NEW NYRA CEO: Chances that the next President of the NYRA will come from inside the industry are 2-1 against. HRI has learned that the executive search committee will have submitted a list of three names to the NYRA Board in advance of the next public meeting, June 10: Two are from outside the industry, one has industry experience.

It would seem state politics likely is playing a huge roll in this. However, a fresh perspective--provided that person is surrounded by the best and brightest advisers--might be a welcome change. After all, didn’t it take a horseplaying whistleblower to point out that the increased exotic takeout provision in the law had already sunset, leading to the dismissal of two top NYRA executives, including its CEO?

*from HRI post, June 2

SARATOGA SPRINGS, NY, June 19, 2012—Let the new era begin.

Whether Christopher Kay is the right man to guide the future of New York Thoroughbred racing at its highest levels remains to be seen. After all, if his ultimate compensation is performance-based, so should any assessment as to whether he’s the right man for the job. Tell will tell.

Anyone who believes that racing in this state is the linchpin for the overall future of the sport in general probably has their minds right. And anyone who thinks that the new New York Racing Association needs to be able to play a mean game of chess is also on target. Especially with what Gov. Cuomo has in mind.

In Cuomo’s state of the state address, he talked about how a healthy racing industry is important for his state; for its coffers, for prestige, for tourism, and for the overall desire to affirm that New York still has what it takes to call itself the Empire State.
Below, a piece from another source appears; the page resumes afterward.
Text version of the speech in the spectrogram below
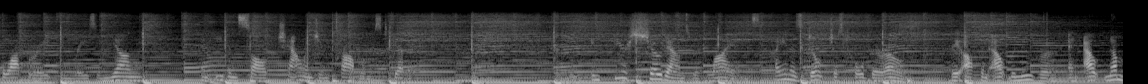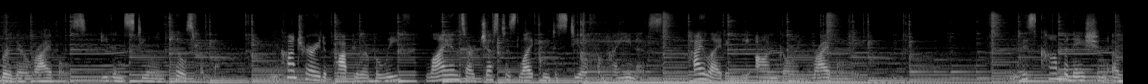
cooperate in raising young, and even solve challenging problems together. In fierce showdowns with lions, hyenas don't just hold their own. They often outmaneuver and outnumber their rivals, even stealing kills from them. Contrary to popular belief, lions are just as likely to steal from hyenas, highlighting the ongoing rivalry. This combination of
That, too, is a wait-and-see proposition.

What’s been troubling in state racing matters since the Governor’s address is that you don’t have to listen all that carefully to hear him walk back the racing rhetoric, that’s it’s about the almighty Benjamins, that full-blown casino gambling is the destination where the public’s discretionary dollars can do the state the most good and that, frankly, he’s not too pleased with the remunerative deal racinos have carved out for themselves.

Now that grandfather has lovingly patted casino gambling on the head, what can we do about racing’s very high costs of putting on a show? Electronic games don’t call in sick and never ask for a raise. But for racing, it’s even more dire than that.

This new accord with Native American tribes meant to balance the state’s books and extract more money from Native American gaming now and in the future--money that they can afford and which the state badly needs—could be the beginning of the end of the fiscal partnership between racinos and the state. The Governor’s accord puts a restraint a future racino trade.

If racing is to have a successful future in the Governor’s view, it, like casinos, must also have a destination worth supporting. Enter, hopefully, Christopher Kay, the new NYRA Board, and any advisors that come aboard in the future. It was heartening to see that some of the early cut from the Aqueduct casino has gone into make living standards for Saratoga stable-hands acceptable, long overdue.

Said Kay after his official installation as President and CEO: “The organization [I worked for most recently] was the Trust for Public Land… [that has] been able to acquire over three million acres of land converted into local, state, or federal parks. As far as the issue of Aqueduct is concerned, David [Skorton] and the committee say it’s one of the things we should look at.

“…The Board has provided us with a three-year strategic plan so I’m going to follow that strategic plan and execute it…Number one is going to be to enhance the guest experience…and to recruit others to become new racing fans. The second is the re-privatization…and the third is just to improve the quality of racing and purses at every racetrack we operate.”

And then he offered this: “I’m aware of the conversations [in Albany]. I do not have a position to express today. I am comforted by the fact that Governor Cuomo has selected a great Board and has expressed an interest in making sure that horse racing is very successful today and for years to come. I look forward to working with this Board and with state government to make sure that happens.”

If racing is to have a prayer of succeeding, Kay’s final observation would be the Great Amen. Fortunately, while Saratoga might need some tweaking here and there, it is in very good stead as one of the world’s greatest racing destinations.

But the future of Aqueduct as a racetrack must be addressed. It’s impossible to envision that it will live in perpetuity. And that probably would be just fine with the Genting folks. What happens to all that money ultimately might be Cuomo’s vision, not NYRA as a racing franchise.

And what of “beautiful Belmont Park?” What happens to it? What does its future look like? Clearly, given its proximity to JFK, its location on the Queens/Nassau County border, and its unique layout as a racetrack, it should be the destination that will be the envy of racetracks anywhere in the world.

Kay’s qualifications make him a superb choice for the job. But whether he will be able to go the distance is a matter of more than pedigree.